- Broaden your learning opportunities, including courses that offer service-learning or internship experiences.
- Find an area of study (or areas of study) interesting to you. Also, find a professor who challenges your preconceptions and has opened up new avenues of observation.
- Determine what scholarly contributions might result from your studies. Additionally, your hobbies and extracurricular interests could affect this answer.
- Join a student organization on campus or create a local chapter of a national organization.
- Consider studying abroad as a means of augmenting your experiences in the classroom.
We have assessed the criteria of the Integrated Scholar concept and related principles to twelve Students of Integrated Scholarship. We have also provided valuable advice for organizing one’s thinking about Integrated Scholarship. Our hope is that this article may help other members of the TTU academic community further consider the Integrated Scholar model and its application in the personal and professional development of students—undergraduates, graduates, and postgraduate professionals, alike.
Let us know what you think, either through email or snail mail. If you craft a thought-provoking piece, we will consider it for publication in a future edition of ATTT. Ideas and suggestions are welcome and may be directed to email@example.com.
Bailey, Guy and Bob Smith. “Undergraduate Research: A Core Element of Texas Tech’s Movement to Tier One.” All Things Texas Tech 3 (1) 2011; http://www.depts.ttu.edu/provost/attt/2011/02/undergrad-research.php.
Smith, Bob. “Integrated Scholars: You Will Find Many at Texas Tech.” All Things Texas Tech, 1 (2) 2009; http://www.depts.ttu.edu/provost/attt/2009/09/integratedscholar.php.
Smith, Bob. “Are Students Customers? Many Factors Should Inform Our Judgment.” All Things Texas Tech 3 (1) 2011A; http://www.depts.ttu.edu/provost/attt/2011/02/students-customers.php.
Smith, Bob. “Service Learning and Internships: The Third Component of Active Learning.” All Things Texas Tech 3 (2) 2011B; http://www.depts.ttu.edu/provost/attt/2011/09/service_learning.php.
Smith, Bob and Katie Allen. “Texas Tech Integrated Scholars 2010.” All Things Texas Tech 2 (2) 2010A; http://www.depts.ttu.edu/provost/attt/2010/09/integratedscholars.php.
Smith, Bob and Katie Allen. “Studying Abroad—Is it Worth it?” All Things Texas Tech 2 (2) 2010B; http://www.depts.ttu.edu/provost/attt/2010/09/studyabroad.php.

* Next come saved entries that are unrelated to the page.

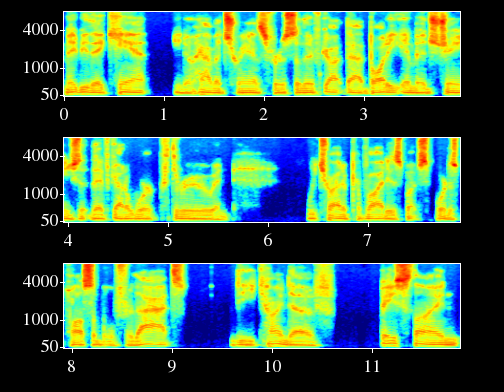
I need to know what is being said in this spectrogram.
Maybe they can't, you know, have a transfer. So they've got that body image change that they've got to work through. And we try to provide as much support as possible for that. The kind of baseline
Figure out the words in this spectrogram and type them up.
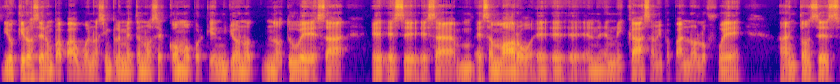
yo quiero ser un papá bueno, simplemente no sé cómo porque yo no, no tuve esa, e, ese, esa, esa model e, e, en, en, mi casa. Mi papá no lo fue. Uh, entonces...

Smith, Bob, Katie Allen and Scott Irlbeck. “Texas Tech Integrated Scholars 2011.” All Things Texas Tech 3 (2) 2011; http://www.depts.ttu.edu/provost/attt/2011/09/integratedscholars.php.
Smith, R. V. Graduate Research: A Guide for Students in the Sciences. Seattle: University of Washington Press, 1998.
About the Authors
Bob Smith serves as provost and senior vice president, and professor of chemistry at Texas Tech University.
Rachel Pierce and Scott Irlbeck are senior editors of research and academic communications at Texas Tech University.